However, lower-income families and communities are often unable to access the resources needed to install radon mitigation if they have high levels in their home. To aid this challenge, Walking Mountains, in partnership with Vail Health and Eagle County Environmental Health, is offering free radon test kits year-round at several locations throughout the County, including at Shaw Cancer Center for the month of January. Additionally, Walking Mountains Energy Programs can help guide you through the process of testing for radon, finding a contractor for radon mitigation installation, and applying for rebates, which can be secured by completing a Home Energy Assessment. Further financial assistance may be available through the Colorado Department of Public Health and Environment radon reduction program.
As we kick off our year, let’s prioritize our health and longevity, and make climate action a focal point to reduce further risk of radon exposure in our community and across the globe.
Gina McCrackin is the Climate Action Collaborative Manager at Walking Mountains Science Center.
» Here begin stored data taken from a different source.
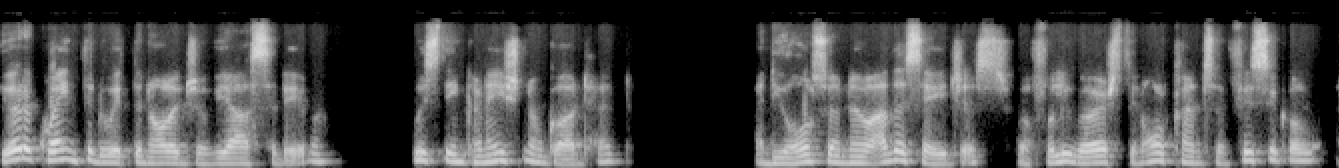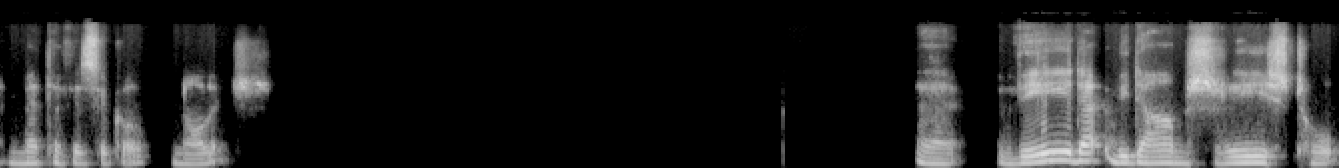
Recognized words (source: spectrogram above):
you are acquainted with the knowledge of Vyasadeva, who is the incarnation of Godhead, and you also know other sages who are fully versed in all kinds of physical and metaphysical knowledge. Uh, Veda Vidam Shrishto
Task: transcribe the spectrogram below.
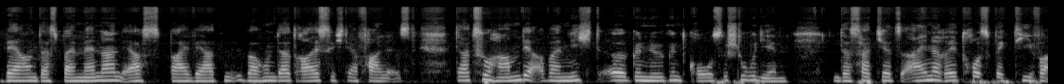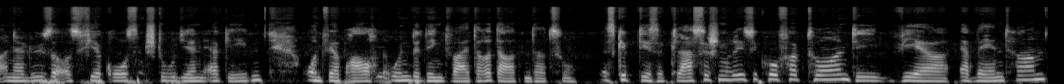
während das bei Männern erst bei Werten über 130 der Fall ist. Dazu haben wir aber nicht äh, genügend große Studien. Das hat jetzt eine retrospektive Analyse aus vier großen Studien ergeben und wir brauchen unbedingt weitere Daten dazu. Es gibt diese klassischen Risikofaktoren, die wir erwähnt haben,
The Climate Action Collaborative is working to reduce greenhouse gas emissions in Eagle County 50% by 2030 and 80% by 2050.